Consider the Cosmos statement. Most materialist scientists are firmly in the big bang camp.  Yet such scientists can not say the cosmos always was because according to the big bang, there was a time when the cosmos wasn’t. (For Christian apologists, this leads naturally to the Kalam cosmological argument which I discuss in  Enraging the Dragon.) Thus for Sagan, since neither he nor anyone else has any evidence the Cosmos always “was”,  (in fact the evidence is to the contrary) that is a statement of faith. As for Dobzhansky, who tries to at once both affirm evolution and discredit creationism, the faith based nature of his statement has become apparent as many biologists, and other scientists have reached the conclusion that evolutionary theory is quite unnecessary for true science to progress.3

Man, being a creature of faith, can’t help but espouse some type of faith, so I don’t begrudge scientists their faith. No, the issue I have is with the various pretenses they don as a masquerade, in efforts to mislead the public. In disguising their faith they also disguise the motivations  of the resulting behaviors – such as what to research. What pretenses are donned, you ask?  Glad you asked: Continue Reading

Time to End the In House Debate


Among Christians there should be no questions or debates about the origins of life, the earth or the universe.

At the end of the Up  for Debate Episode titled “Should Christians Embrace the Big Bang? Host Julie Roys wrapped it up with the following two questions:

 – How important is this for Christians to deal with?
– Why do you think it’s important?

Dr. Danny Faulkner, Author,  Distinguished Professor Emeritus, retired and now on staff with Answers in Genesis and its Creation Museum responded:

“I believe it’s important because it’s a Foundation of scripture integrity. What does the Bible say, what does God say, what does it mean to us?

True, but Dr. Faulkner misses the elephant in the room. Dr. Hugh Ross, Astronomer and best-selling author responded:

“Well notice that the time of creation is not in any of the biblical creeds. What’s important is who creates and how he creates. And this is what’s exciting about big bang cosmology.

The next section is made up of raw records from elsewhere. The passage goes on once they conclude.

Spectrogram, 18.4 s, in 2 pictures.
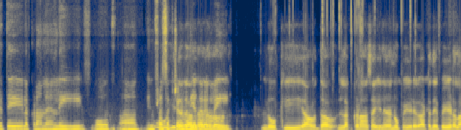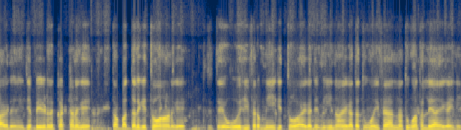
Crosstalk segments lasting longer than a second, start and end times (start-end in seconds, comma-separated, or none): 3.1-4.5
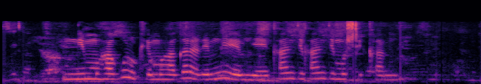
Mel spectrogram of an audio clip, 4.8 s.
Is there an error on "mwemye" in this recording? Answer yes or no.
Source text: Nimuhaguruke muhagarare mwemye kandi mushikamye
no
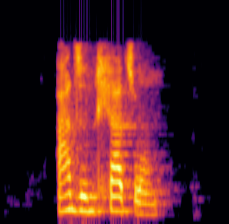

It identifies the who as the God of the Bible, it identifies  his creation intervention just like the Bible says.  I don’t think we should get hung up on the when.”1

Dr. Ross’ answer not only misses the elephant in the room, but it is also very misleading.  Why do the biblical creeds not mention the time of creation? (More importantly the duration.) Because that is not one of the issues they were dealing with at the time. In the first few centuries after Christ’s resurrection, the church was besieged with Christological issues – docetism (Christ only seemed to have a body but was really just spiritual), gnosticism (a whole range of errors regarding God from which we get the phrase “children of a lesser god”; errors regarding Christ;  and the nature of good and evil), monophysitism (Christ had only one nature), and so on. So they were concerned with clearly and correctly defining who Christ was – that he was “very God from very God” (from the Nicene Creed) and “one person with two natures” (From the Definition of Chalcedon). The Nicene Creed was written in 325 AD; the definition of Chalcedon was written in 451. The issue of the length of creation didn’t come up until needed for evolution, and Darwin didn’t publish “Origin of Species” until 1859.  So of course the creeds don’t deal with that.

Dr. Ross also states big bang cosmology identifies the who of creation as the God of the Bible. Really? Perhaps he should tell that to Continue Reading